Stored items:
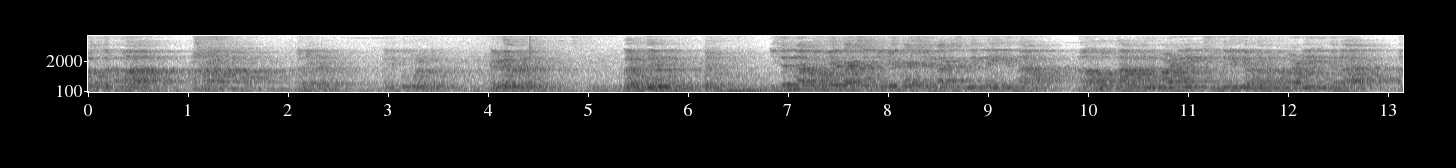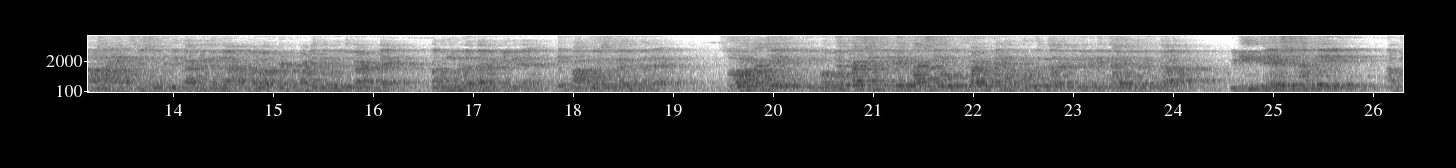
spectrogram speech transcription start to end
ಮತ್ತು ನಮ್ಮ ಆ, ಬನ್ನಿ ಮೇಡಮ್ ಬನ್ನಿ ಕೂತ್ಕೊಳ್ಬೇಕು ಹೆಗಡೆ ಅವರು ಬನ್ನಿ. ಬರ್ ದೇವ್ರು ಬನ್ನಿ. ಇದನ್ನ ಭವ್ಯ ಕಾಶಿ ದಿವ್ಯ ಕಾಶಿಯನ್ನಾಗಿಸಲಿಕ್ಕೆ ಇದನ್ನ ಆ, ಉತ್ಥಾನವನ್ನು ಮಾಡಿ ಸುಂದರೀಕರಣವನ್ನು ಮಾಡಿ ಇದನ್ನ ಸಿಸ್ಟಮೆಟಿಕ್ ಆಗಿ ಇದನ್ನ ಡೆವಲಪ್ಮೆಂಟ್ ಮಾಡಿ ಇದರ ಉದ್ಘಾಟನೆ ಹದಿಮೂರನೇ ತಾರೀಕಿಗೆ ಭಾಗವಹಿಸಲಿದ್ದಾರೆ ಸೊ ಹಾಗಾಗಿ ಈ ಭವ್ಯ ಕಾಶಿ ದಿವ್ಯ ಕಾಶಿಯ ಉದ್ಘಾಟನೆ ಹದಿಮೂರನೇ ತಾರೀಕಿಗೆ ನಡೀತಾ ಇರುವುದರಿಂದ ಇಡೀ ದೇಶದಲ್ಲಿ ನಮ್ಮ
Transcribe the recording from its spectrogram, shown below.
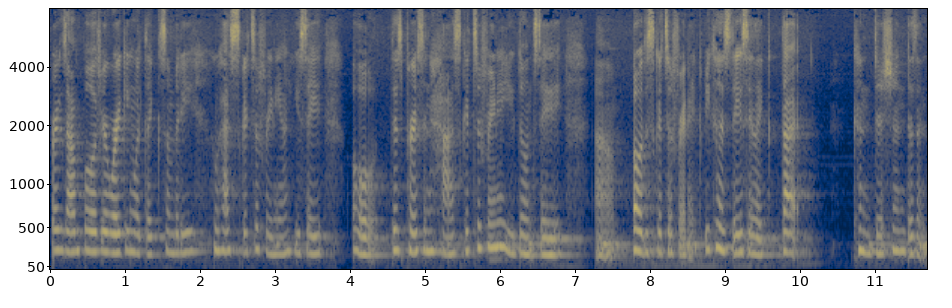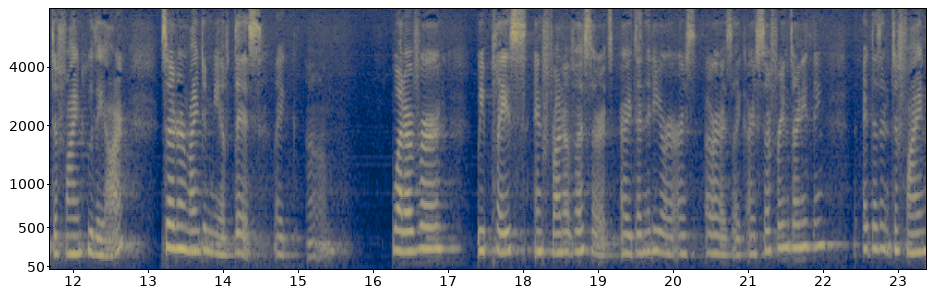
For example, if you're working with like somebody who has schizophrenia, you say, "Oh, this person has schizophrenia." You don't say, um, "Oh, the schizophrenic," because they say like that condition doesn't define who they are. So it reminded me of this, like um, whatever we place in front of us, our, our identity or our, or as like our sufferings or anything, it doesn't define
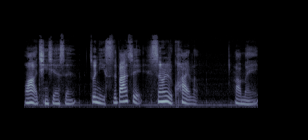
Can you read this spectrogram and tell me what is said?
王尔清先生，祝你十八岁生日快乐，老梅。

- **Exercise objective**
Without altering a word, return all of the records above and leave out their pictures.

- **Final answer**
spectrogram speech transcription start to end
ಮತ್ತು ನಮ್ಮ ಆ, ಬನ್ನಿ ಮೇಡಮ್ ಬನ್ನಿ ಕೂತ್ಕೊಳ್ಬೇಕು ಹೆಗಡೆ ಅವರು ಬನ್ನಿ. ಬರ್ ದೇವ್ರು ಬನ್ನಿ. ಇದನ್ನ ಭವ್ಯ ಕಾಶಿ ದಿವ್ಯ ಕಾಶಿಯನ್ನಾಗಿಸಲಿಕ್ಕೆ ಇದನ್ನ ಆ, ಉತ್ಥಾನವನ್ನು ಮಾಡಿ ಸುಂದರೀಕರಣವನ್ನು ಮಾಡಿ ಇದನ್ನ ಸಿಸ್ಟಮೆಟಿಕ್ ಆಗಿ ಇದನ್ನ ಡೆವಲಪ್ಮೆಂಟ್ ಮಾಡಿ ಇದರ ಉದ್ಘಾಟನೆ ಹದಿಮೂರನೇ ತಾರೀಕಿಗೆ ಭಾಗವಹಿಸಲಿದ್ದಾರೆ ಸೊ ಹಾಗಾಗಿ ಈ ಭವ್ಯ ಕಾಶಿ ದಿವ್ಯ ಕಾಶಿಯ ಉದ್ಘಾಟನೆ ಹದಿಮೂರನೇ ತಾರೀಕಿಗೆ ನಡೀತಾ ಇರುವುದರಿಂದ ಇಡೀ ದೇಶದಲ್ಲಿ ನಮ್ಮ
Transcribe the recording from its spectrogram, shown below.
For example, if you're working with like somebody who has schizophrenia, you say, "Oh, this person has schizophrenia." You don't say, um, "Oh, the schizophrenic," because they say like that condition doesn't define who they are. So it reminded me of this, like um, whatever we place in front of us, our, our identity or our, or as like our sufferings or anything, it doesn't define
Can you read this spectrogram and tell me what is said?
王尔清先生，祝你十八岁生日快乐，老梅。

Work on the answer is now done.